Animation gives license to be a little more overt and literal with characters musically.  And there were so many colorful ones, that it just made sense to give them little themes (motifs). When I cut down the score for the album, some of the character motifs got lost or you only hear a piece of them. But the full score is chocked full of little themes that flow through to tell the story. First, of course, is the Astro Boy theme. Then derived from this theme is a smaller mournful motif used for when he reflects. Then there's Tenma's theme (his father) characterized by a longing solo French horn and warm woodwinds. One of my favorites is the lively motif for Trashcan, the robot dog, characterized by a duet of staccato clarinets and a clanking anvil. President Stone's theme is a sort of clumsy militaristic riff with bassoons/bass clarinet surrounded by bass drum and cymbal. His theme then gets passed on to The Peacekeeper in a big, brassier version, as this robot sort of becomes an extension of President Stone. Then there's Zog. He's an old huge robot from a past generation who I wanted to have an ancient but noble feel, mainly characterized by a six note expressive melody on the French horns. For Nathan Lane's shifty character, Hamegg, I gave a sort of Italian flavored melody that in one way feels warm and clever, but in another, it's not to be trusted. Its signature is pizzicato strings, mandolin, accordion and a solo clarinet playing the melody. There's another fun theme for the "RRF" – a rag tag group of three "revolutionary" robots.  I gave them pirate-esque music featuring muted trumpets and piccolos. Cora is a smart and tough human girl who forms a bond with Astro. I wrote a pretty theme for her ("Cora's Call" on the album) featuring a recorder and warm strings to reflect her sensitive side. The Blue Core Theme got a bit lost on the album, but it's a magical and benevolent choral melody surrounding the power element that gives Astro Boy and other robots life. Within the choral texture, the celli beautifully hint at Astro's theme. The red core is an unstable energy source, so the music is basically the blue core idea turned on its head with the choir becoming guttural men instead of angelic females. Pieces of the Blue and Red Core themes are found momentarily in the other cues on the album, but the main iteration of the cores was cut out for time. There are also other more incidental mini-motifs throughout the score to "personalize" the other robots in the story like the "Squeegee" robots.

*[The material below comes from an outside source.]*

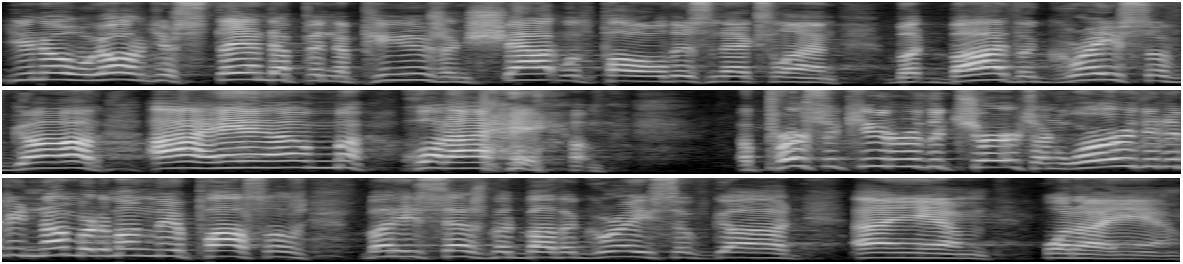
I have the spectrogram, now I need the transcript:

I've written before about my irritation with premieres and how, well, grumpy I get at the bad sound, mayhem and such.  But for this one, it was an excuse to see the people with whom I had such a good time; and low and behold the sound was actually loud and the score was mixed well.  Even the party was fun and all the kids at the made it wonderfully charming for a Hollywood premiere.  It looked as though that other shoe I always keep waiting for wasn't going to drop after all.

But sadly, it sort of did. The film didn't perform at the box office as we'd all hoped, and expected. This was not only heartbreaking for me personally, but I was saddened for the group of people I admired so much. I only worked on the film for a couple months, let alone a couple years for them. I know we were all hoping for Astro to be around to see other adventures –mainly so we'd all have an excuse to repeat the time we had together. Nonetheless, I'll remember Astro Boy as one of the happiest moments of my career, where I not only broke some new musical ground, but also forged bonds with new friends – friends who helped me see once again that there still can be magic in movie making.